Each line from the one containing "Determine what is" through the last line of the records below is to be repeated as written, with nothing added.
--- Available records Enclosed Below ---
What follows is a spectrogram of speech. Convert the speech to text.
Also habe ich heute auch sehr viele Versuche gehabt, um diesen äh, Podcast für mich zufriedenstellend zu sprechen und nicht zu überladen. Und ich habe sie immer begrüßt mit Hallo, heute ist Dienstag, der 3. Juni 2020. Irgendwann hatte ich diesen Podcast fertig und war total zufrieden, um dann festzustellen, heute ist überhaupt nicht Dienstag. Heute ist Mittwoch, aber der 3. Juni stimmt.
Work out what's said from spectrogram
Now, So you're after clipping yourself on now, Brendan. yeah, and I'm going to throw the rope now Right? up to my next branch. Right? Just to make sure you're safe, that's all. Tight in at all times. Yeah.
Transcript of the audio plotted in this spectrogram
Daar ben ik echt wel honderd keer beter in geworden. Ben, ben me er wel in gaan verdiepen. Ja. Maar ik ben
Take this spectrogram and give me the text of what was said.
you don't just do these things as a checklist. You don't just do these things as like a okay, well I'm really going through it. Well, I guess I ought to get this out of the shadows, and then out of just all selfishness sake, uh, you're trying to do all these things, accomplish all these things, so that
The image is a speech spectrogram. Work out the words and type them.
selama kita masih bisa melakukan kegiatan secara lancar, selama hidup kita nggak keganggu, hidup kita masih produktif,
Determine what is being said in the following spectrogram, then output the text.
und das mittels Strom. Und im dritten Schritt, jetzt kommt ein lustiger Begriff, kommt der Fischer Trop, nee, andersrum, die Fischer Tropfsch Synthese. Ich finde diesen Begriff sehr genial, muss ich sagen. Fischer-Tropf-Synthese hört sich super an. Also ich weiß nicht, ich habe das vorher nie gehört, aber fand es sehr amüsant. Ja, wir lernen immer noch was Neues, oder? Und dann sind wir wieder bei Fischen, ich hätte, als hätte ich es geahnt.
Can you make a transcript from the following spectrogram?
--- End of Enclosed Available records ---
■ Exercise answer ■
Determine what is being said in the following spectrogram, then output the text.
und das mittels Strom. Und im dritten Schritt, jetzt kommt ein lustiger Begriff, kommt der Fischer Trop, nee, andersrum, die Fischer Tropfsch Synthese. Ich finde diesen Begriff sehr genial, muss ich sagen. Fischer-Tropf-Synthese hört sich super an. Also ich weiß nicht, ich habe das vorher nie gehört, aber fand es sehr amüsant. Ja, wir lernen immer noch was Neues, oder? Und dann sind wir wieder bei Fischen, ich hätte, als hätte ich es geahnt.
Can you make a transcript from the following spectrogram?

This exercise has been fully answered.